Not all patients whose tumors have wild-type KRAS respond to epidermal growth factor receptor (EGFR)-targeted therapies.
Rare variants (ie, polymorphisms) exist that could lead to false-negative or false-positive results.
Test results should be interpreted in context of clinical findings, tumor sampling, and other laboratory data. If results obtained do not match other clinical or laboratory findings, contact the laboratory for possible interpretation. Misinterpretation of results may occur if the information provided is inaccurate or incomplete.
This assay was designed to detect mutations in KRAS codons 12, 13, 61, and 146 (G12A, G12C, G12D, G12R, G12S, G12V, G13D, Q61K, Q61L, Q61R, Q61H, and A146T).
This test has not been clinically validated for use as a tool to monitor response to therapy or for early detection of tumors.
This test cannot differentiate between somatic and germline alterations.
Digital droplet polymerase chain reaction is used to test for the presence of KRAS codon 12, 13, 61, and 146 mutations.(Unpublished Mayo method)
Monday through Friday
This test was developed, and its performance characteristics determined by Mayo Clinic in a manner consistent with CLIA requirements.
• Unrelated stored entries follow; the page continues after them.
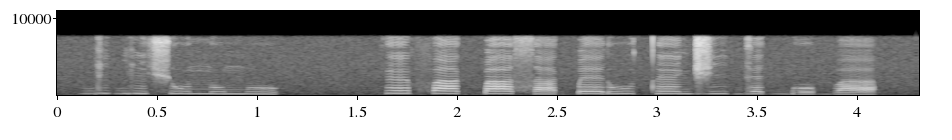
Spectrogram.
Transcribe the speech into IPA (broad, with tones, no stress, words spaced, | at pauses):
ɡi˦ɡĩ˦˨ ʃu˧nu˨mu˨ | kɛ̃˦fa˦˨ k͡pa˧sa˨k͡pɛ˧ ɾu˦tɛ̃˦ d͡ʒi˦˨ɡɛ˧ɡ͡bo˨ ba˨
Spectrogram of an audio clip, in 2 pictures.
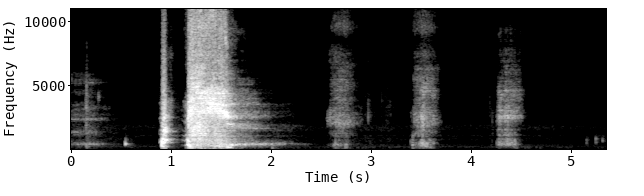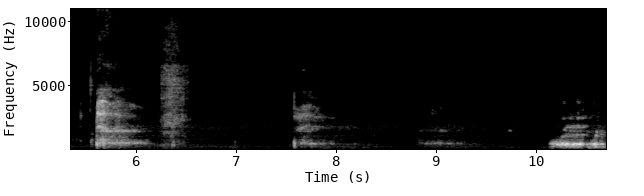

This test has not been cleared or approved by the US Food and Drug Administration.
81275-KRAS (v-Ki-ras2 Kirsten rat sarcoma viral oncogene) (eg, carcinoma) gene analysis, variants in codons 12 and 13
81276-KRAS (v-Ki-ras2 Kirsten rat sarcoma viral oncogene) (eg, carcinoma) gene analysis, additional variants
|Test Id||Test Order Name||Order LOINC Value|
|KRASW||KRAS Mutation Analysis, Peritoneal||21702-6|
|Result Id||Test Result Name||
Result LOINC Value
Applies only to results expressed in units of measure originally reported by the performing laboratory. These values do not apply to results that are converted to other units of measure.